One of the gates into the BND headquarters

The double agent reportedly told German interrogators that the Americans were particularly interested in information about the German parliamentary inquiry into the activities of the NSA following the revelations that one of the victims of the NSA hacking scandal had been Chancellor Merkel herself.

The popular Bild newspaper reported that the man had been working as a double agent for two years, meeting with American officials at least three times in Austria during that span.

The double agent was reportedly paid $34,000 for hundreds of documents he passed on to the NSA. 218 of these stolen files were found on a thumb drive at the agent’s home.

Click to enlarge

German media adds that if the allegations are true, this is,

 “the biggest scandal involving a German—American double agent since the war.”

So far, the only American response was a short, “no comment” from the National Security Committee’s spokeswoman in Washington.

You would think the NSA would’ve at least tried to be a bit more careful in how they handled such a delicate operation.

It’s hard to ignore the irony of the agency getting caught spying on an investigation that was about them spying in the first place.

Meanwhile, our global image will take yet another hit because of a government agency that has shown a lack of respect for the citizens it’s supposed to protect as well the countries who are supposed to be our allies.

Read the original story from the National Post here.

The NSA Just Admitted That Their Data Collection Systems Are Too Complex for Even Them to Control

If you weren’t aware, the NSA is facing a bunch of lawsuits over their overzealous surveillance programs, which were revealed last summer by Edward Snowden.

One of these lawsuits, Jewel v. NSA, was actually filed before the revelations.
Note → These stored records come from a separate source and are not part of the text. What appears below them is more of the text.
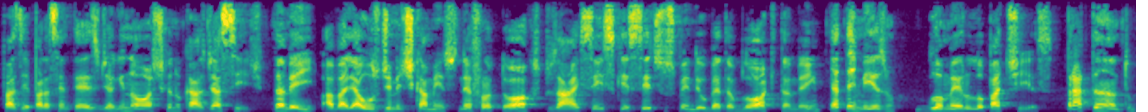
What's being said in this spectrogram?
fazer paracentese diagnóstica no caso de ascite. Também avaliar o uso de medicamentos nefrotóxicos, ah, e sem esquecer de suspender o beta-block também, e até mesmo glomerulopatias. Para tanto,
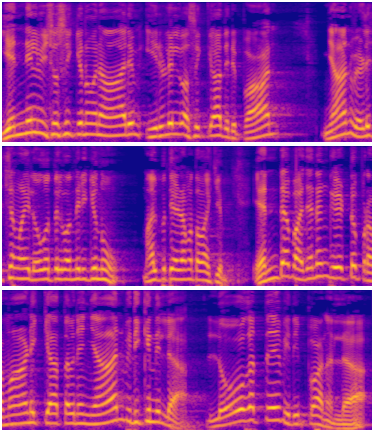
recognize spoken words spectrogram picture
എന്നിൽ വിശ്വസിക്കുന്നവൻ ആരും ഇരുളിൽ വസിക്കാതിരിപ്പാൻ ഞാൻ വെളിച്ചമായി ലോകത്തിൽ വന്നിരിക്കുന്നു. നാൽപ്പത്തി ഏഴാമത്തെ വാക്യം. എന്റെ വചനം കേട്ട് പ്രമാണിക്കാത്തവനെ ഞാൻ വിധിക്കുന്നില്ല. ലോകത്തെ വിധിപ്പാനല്ല.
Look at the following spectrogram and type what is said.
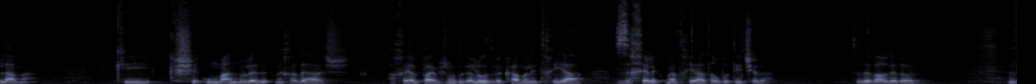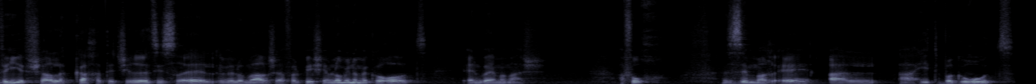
למה? כי כשאומה נולדת מחדש, אחרי אלפיים שנות גלות וקמה לתחייה, זה חלק מהתחייה התרבותית שלה. זה דבר גדול. ואי אפשר לקחת את שיר ארץ ישראל ולומר שאף על פי שהם לא מן המקורות, אין בהם ממש. הפוך, זה מראה על ההתבגרות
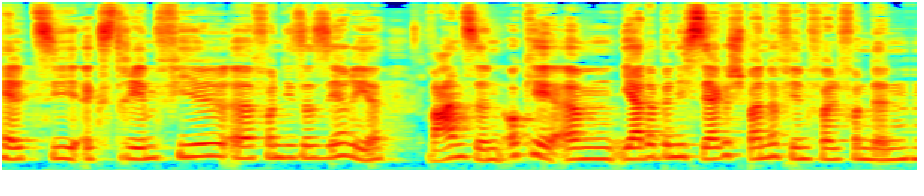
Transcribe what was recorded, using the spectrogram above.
hält sie extrem viel äh, von dieser Serie. Wahnsinn. Okay, ähm, ja, da bin ich sehr gespannt auf jeden Fall von den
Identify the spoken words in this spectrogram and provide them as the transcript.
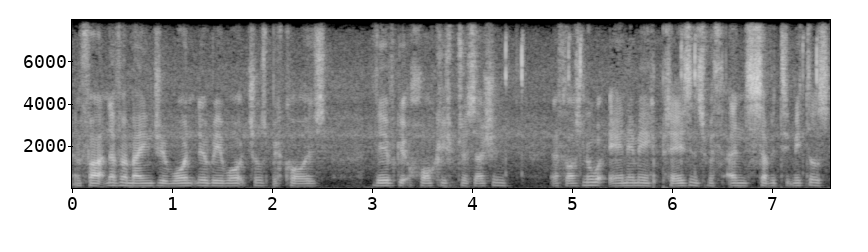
In fact, never mind you want the Way Watchers because they've got hawkish precision. If there's no enemy presence within 70 metres,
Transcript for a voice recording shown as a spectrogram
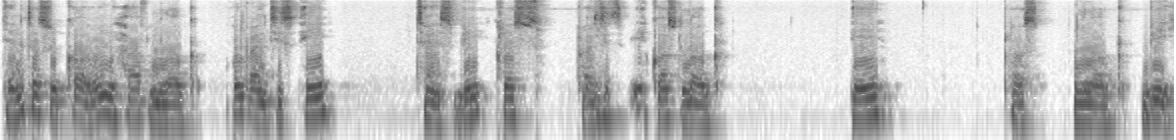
Then let us recall when we have log open parenthesis a times b close parenthesis equals log a plus log b.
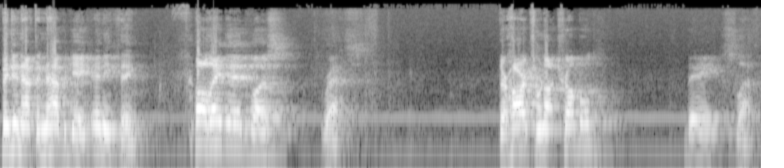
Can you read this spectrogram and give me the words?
They didn't have to navigate anything. All they did was rest. Their hearts were not troubled, they slept.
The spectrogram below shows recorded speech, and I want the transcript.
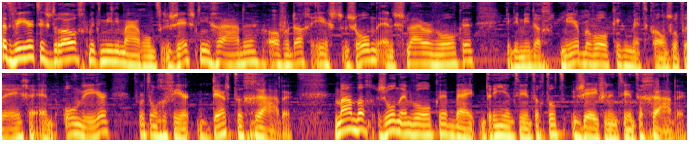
Het weer, is droog met minima rond 16 graden. Overdag eerst zon en sluierwolken. In de middag meer bewolking met kans op regen en onweer. Het wordt ongeveer 30 graden. Maandag zon en wolken bij 23 tot 27 graden.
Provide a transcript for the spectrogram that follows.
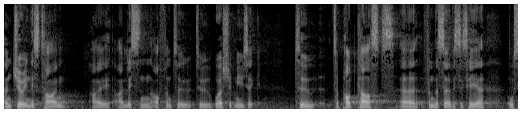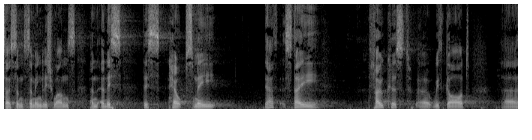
and during this time, I, I listen often to, to worship music, to, to podcasts uh, from the services here, also some, some English ones. And, and this, this helps me yeah, stay focused uh, with God uh,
The class-action lawsuit, filed on behalf of novelist Carolyn Jewel and a number of other ATT customers, challenges the constitutionality of the NSA programs which were collecting data on American’s telephone and internet activity.

Carolyn Jewel, lead plaintiff in the case against the NSA, outside her home (Photo: Beth Schlanker / The Press Democrat)

As part of the lawsuit, the Electronic Frontier Foundation (who represents the plaintiffs) filed a number of motions to prevent the NSA from destroying data that the EFF planned to use as evidence.

This past Friday, during a hearing over the issue, NSA Deputy Director Richard Ledgett argued that holding on to the info would be too burdensome for the NSA, saying,

“A requirement to preserve all data acquired under section 702 presents significant operational problems, only one of which is that the NSA may have to shut down all systems and databases that contain Section 702 information.”

NSA Deputy Director Richard Ledgett

Ledgett continued by arguing that the complexity of the NSA’s surveillance programs meant that efforts by the NSA to preserve their own data might not even work. Not surprisingly, he also tried to get his way using scare tactics, saying that trying to preserve the data would cause,

“an immediate, specific, and harmful impact on the national security of the United States.”

The EFF was surprised by Ledgett’s argument, since the NSA had already been ordered to preserve the data back in 2009. On top of that, a second restraining order was filed in March to prevent destruction of data.

Either way, the EFF’s legal advisor, Cindy Cohn, isn’t buying Ledgett’s arguments. In a recent interview she had this to say about the concerns he raised:

“To me, it demonstrates that once the government has custody of this information even they can’t keep track of it anymore even for purposes of what they don’t want to destroy… With the huge amounts of data that they’re gathering it’s not surprising to me that it’s difficult to keep track– that’s why I think it’s so dangerous for them to be collecting all this data en masse.”

The EFF has said that there is “no doubt” that the NSA has already destroyed some of the information they requested for the lawsuit, but the actual amount data that has been destroyed thus far is unclear.

Read the full story from The Washington Post here.